I backed into freelance writing after a previous career imploded and left my family jobless and homeless. Within a few years, I grew a part-time copywriting gig into a full-time income that replaced a temporary career in education. Before long, I was earning better money but working longer hours. I had little free time to enjoy. Eventually I hit a “ceiling” in my freelance business — I couldn’t earn more because I couldn’t work more. I had grown as far as I could.
Most freelancers work too long and too hard for too little.
A growing number of full-time freelancers are reaching similar barriers. They have grown success on their own terms only to be overworked and tired. They are maxed out on time and unable to handle more client work, so their income is capped. And they have no time to relax and enjoy the freedom the freelance life promised. Most freelancers work too long and too hard for too little.
If this describes your current freelance business, I have hope to give.
Making a Living at Freelance Writing — Here’s How I Do It
Sorry, No $5K per Week Secrets Here
Traditional Ways to Increase Freelance Income
The traditional ways to try and add more income to your freelancing business can work in some circumstances, but very few make it happen. You may have tried one or more of the following ventures already.

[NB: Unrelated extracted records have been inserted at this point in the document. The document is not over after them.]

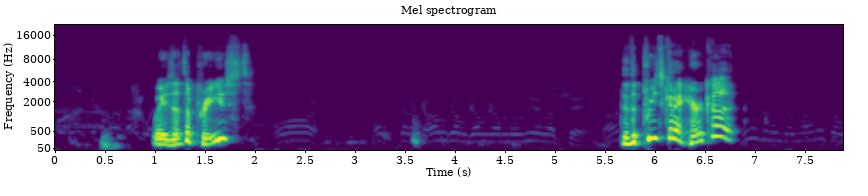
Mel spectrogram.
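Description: A young man talks calmly and close into a microphone, in short bursts.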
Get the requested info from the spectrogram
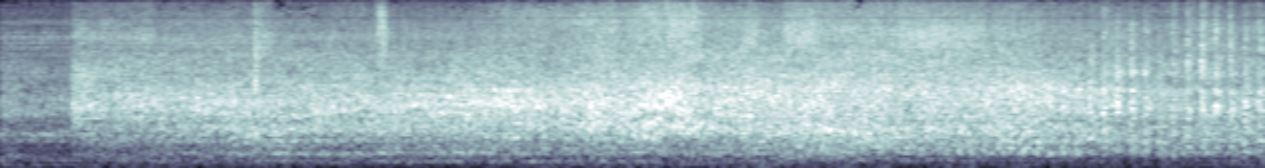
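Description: Amtrak Pacific Surfliner passenger train passing along the coastal line, its rushing wheel noise mixed with highway traffic and growing louder, with a quick run of clicks near the end.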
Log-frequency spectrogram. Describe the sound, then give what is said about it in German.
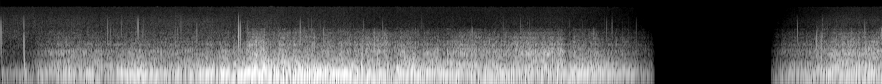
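Heavy artillery fire from coastal batteries shooting at attackers in an old German wartime newsreel (Deutsche Wochenschau): a loud, continuous low rumble of booms with sharp cracks on top, cutting to silence for about a second before the barrage roars back. “Das Feuer der Küstenbatterien schlägt den Angreifern entgegen.”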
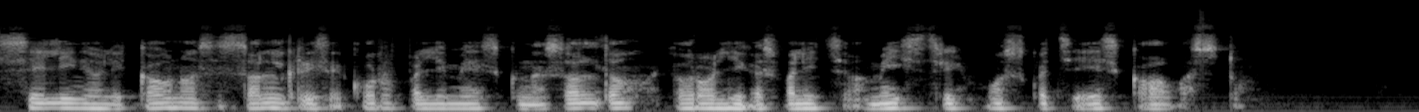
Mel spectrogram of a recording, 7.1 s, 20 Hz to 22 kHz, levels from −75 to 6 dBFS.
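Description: No technical faults can be heard anywhere in this speech recording. There is nothing to place in time, since no event interrupts or alters the sound at any point.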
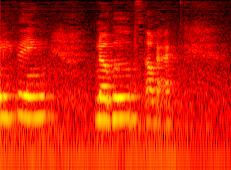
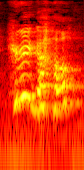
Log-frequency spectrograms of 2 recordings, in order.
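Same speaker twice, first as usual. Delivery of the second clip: mock cheerful handover; 6 semitones higher, 5 dB louder than usual. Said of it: "They was just like".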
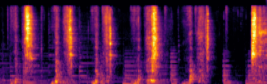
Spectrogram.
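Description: Chef's knife slicing raw chicken breast into small cubes on a plastic cutting board: repeated slicing strokes, about two a second, each a short scrape of the blade against the board. The loudest stroke comes near the end.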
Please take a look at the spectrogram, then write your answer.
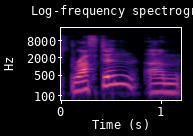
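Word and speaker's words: Broughton: I'm going to call it, say, Bruce Brufton. Is that Yes. how you pronounce it?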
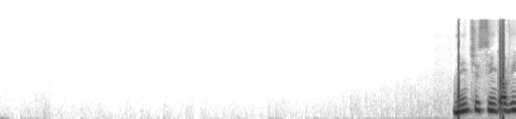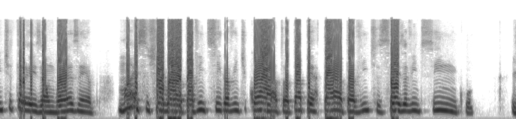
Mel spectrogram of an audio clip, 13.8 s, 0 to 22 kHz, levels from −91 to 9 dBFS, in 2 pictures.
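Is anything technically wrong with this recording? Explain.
Yes. Integer overflow in the speech at 6.10, 6.66–6.72, 7.14–7.76, 8.57–9.44, 9.88–9.91, 10.26–11.59 and 12.09–12.19 s. Peaks exceeding full scale by about 1 to 8 dB (worst at 8.57–9.44 s) wrap to the opposite sign rather than being held at the limit, producing violent cracks far harsher than clipping's flattened buzz.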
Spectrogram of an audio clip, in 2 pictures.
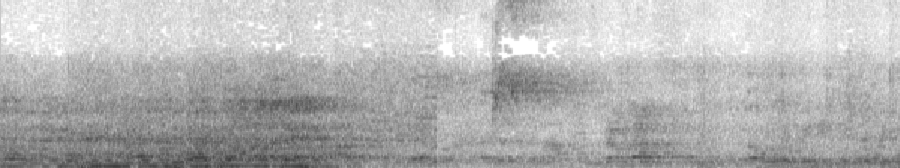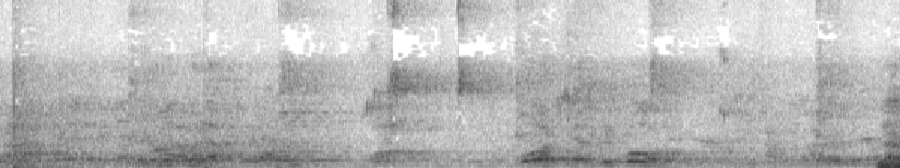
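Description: A basketball bouncing on a concrete court while voices call out across the court, echoing under the covered roof.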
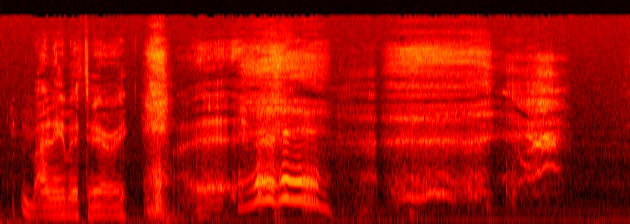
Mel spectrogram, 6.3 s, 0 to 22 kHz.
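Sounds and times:
speech: 0:00.2 - 0:03.4
strained wheezing breaths with whistling: 0:02.4 - 0:05.7.

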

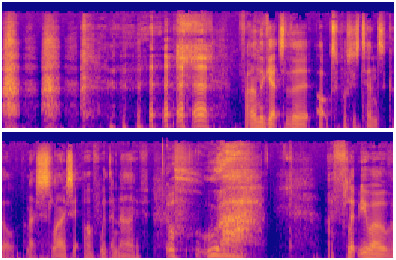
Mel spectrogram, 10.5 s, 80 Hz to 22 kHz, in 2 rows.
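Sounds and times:
person imitating heavy panting while running: 0:00.0 - 0:01.6, 0:02.2 - 0:03.1
laughter: 0:01.4 - 0:02.8
speech: 0:01.5 - 0:08.7, 0:09.6 - 0:10.4.

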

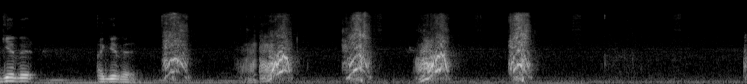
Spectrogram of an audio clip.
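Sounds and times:
speech: 0:00.0 - 0:01.5
zipper being zipped: 0:01.6 - 0:05.4.

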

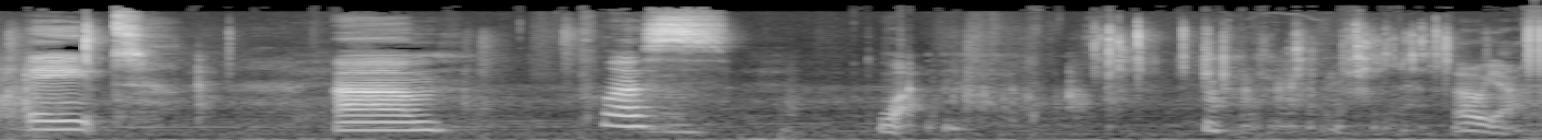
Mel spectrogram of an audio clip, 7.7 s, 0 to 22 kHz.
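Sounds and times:
speech: 0:00.2 - 0:00.8, 0:01.7 - 0:02.4, 0:03.0 - 0:03.7, 0:04.4 - 0:05.1, 0:06.1 - 0:07.7
dice clattering across a hard tabletop: 0:05.4 - 0:07.7.

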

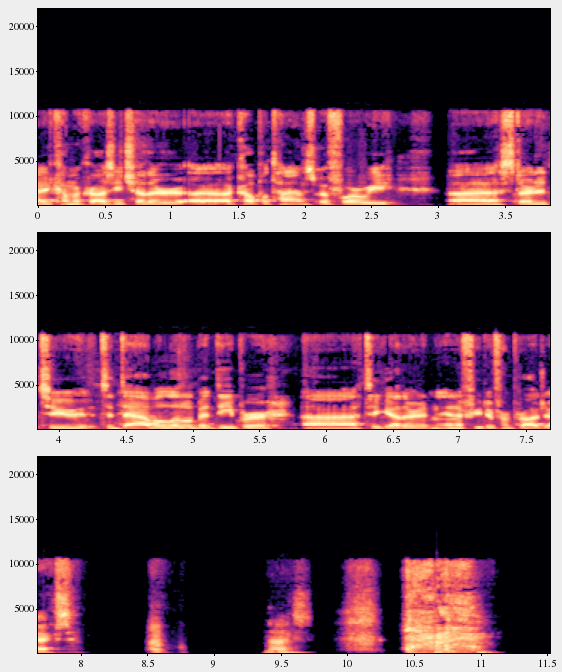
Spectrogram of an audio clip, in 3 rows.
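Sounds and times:
speech: 0:00.0 - 0:08.8, 0:09.4 - 0:11.2
quick breathy intake: 0:10.0 - 0:10.4
harsh raspy cough from a person with a cold: 0:10.0 - 0:11.2.

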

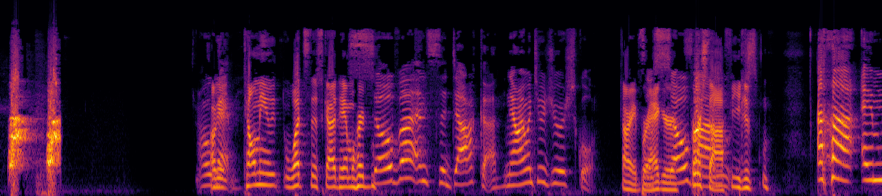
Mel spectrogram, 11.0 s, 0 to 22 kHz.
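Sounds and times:
dog barking: 0:00.0 - 0:00.8
speech: 0:02.5 - 0:11.0.

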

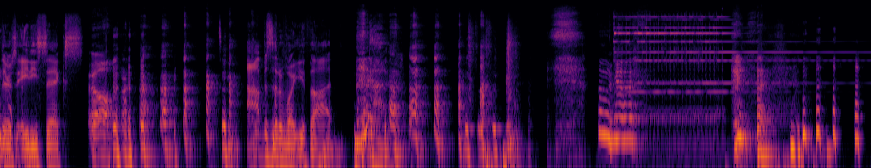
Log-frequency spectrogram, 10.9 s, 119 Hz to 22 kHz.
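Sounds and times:
laughter: 0:00.0 - 0:00.4, 0:01.1 - 0:03.4, 0:04.4 - 0:06.6, 0:09.2 - 0:10.8
speech: 0:00.0 - 0:08.3, 0:09.2 - 0:10.8
telephone ringing with an incoming call: 0:07.6 - 0:10.8.

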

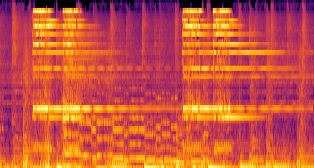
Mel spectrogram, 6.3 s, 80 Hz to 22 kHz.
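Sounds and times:
steady music with a bouncing bass line: 0:00.0 - 0:06.2
telephone ringing with a bright trilling burst: 0:00.7 - 0:02.4, 0:03.6 - 0:06.2.

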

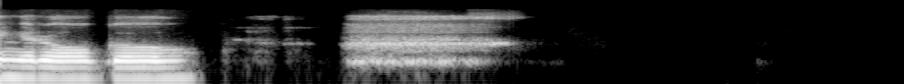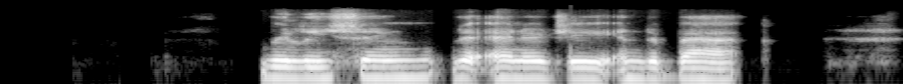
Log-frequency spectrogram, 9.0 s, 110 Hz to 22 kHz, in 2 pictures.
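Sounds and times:
speech: 0:00.0 - 0:01.0, 0:05.8 - 0:08.3
deep breath during a relaxation exercise: 0:01.1 - 0:02.7, 0:08.6 - 0:09.0.

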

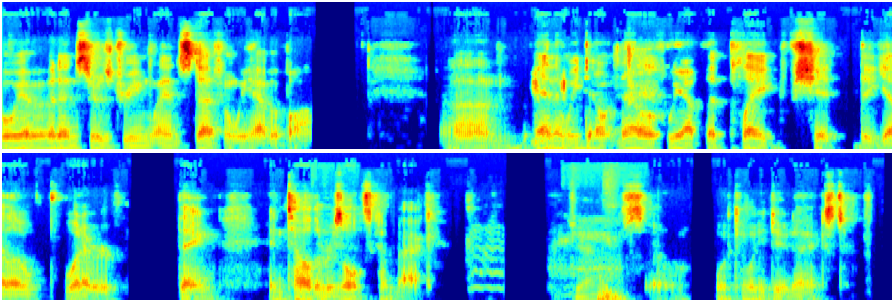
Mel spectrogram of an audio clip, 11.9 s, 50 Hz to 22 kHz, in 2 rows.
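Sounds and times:
speech: 0:00.1 - 0:02.1, 0:02.9 - 0:08.9, 0:09.6 - 0:11.8
cat meowing: 0:09.1 - 0:10.1.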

The first thing that comes to mind is to raise your freelancing rates. More experience allows you to charge more for your services. But how much more? Some critical factors make this risky:
- Economic conditions make it difficult to raise rates for fear of losing clients. They can only afford to pay so much. If you don’t lose them altogether, you risk a decrease in the amount of work they assign.
- A growing pool of freelancers also make raising your rates a risk. Companies can always seek out another freelancer to work at their established rate; it may…